To inform this framework, the type and nature of firearms frequently encountered in forensic casework in the region was ascertained through a comprehensive case-review. The frequency with which 0.22LR ammunition was encountered prompted further investigation of the impact of the weapon memory effect, and how two-component primed ammunition, such as many 0.22LR ammunitions, can create three-component GSR particles. Additional investigation of GSR generated from heavy metal free (HMF) ammunitions also provides valuable context for GSR assessments in a changing ammunition market. This information may be used to better inform GSR analysts of what may be expected in different case circumstances.

As a further means of assessing the significance of a particular GSR finding, one particularly important factor is the possibility that GSR present on a suspect is due to contamination from an unrelated incident or source, rather than the incident under investigation. Contributing to this are factors such as the likelihood of cross-contamination from police and the background level of GSR in the random population. These factors inform the possibility that an individual may be mistakenly included in an investigation as a result of a false positive error.
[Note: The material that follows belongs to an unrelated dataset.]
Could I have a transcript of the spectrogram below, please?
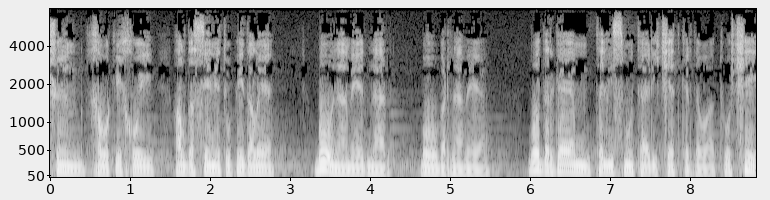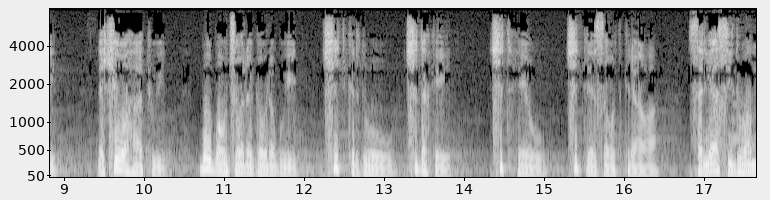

To investigate this, surveys of the background prevalence of GSR in the random Australian population were performed. Similarly, the prevalence of GSR particles present on the hands of police officers, and the possibility that these may be transferred to a suspect during the process of arrest was also surveyed.The results of these surveys were then assessed in the context of their contribution to an evidential framework that would allow for a greater understanding of the significance of a GSR test result. The calculated probabilities of observing GSR in each of the surveys was used to inform a Bayesian Network (BN) style approach to the assessment of GSR evidence. A BN approach is particularly useful in the assessment of complex evidence, as the network structure allows for the model to be adapted as case conditions changed. The experimental data was used to inform a section of this framework, targeted at assessing the probability that an individual unrelated to an investigation would return a positive GSR test result as a consequence of the GSR background, or transfer from police. The findings of this assessment may be combined with relevant case information to better inform evaluations of the significance of GSR casework results in South Australia.

Keywords: Forensic Science, Gunshot Residue, SEM-EDS, Bayesian Networks

Subject: Forensic & Analytical Chemistry thesis

Thesis type: Doctor of Philosophy
Completed: 2019
School: College of Science and Engineering
Supervisor: Paul Kirkbride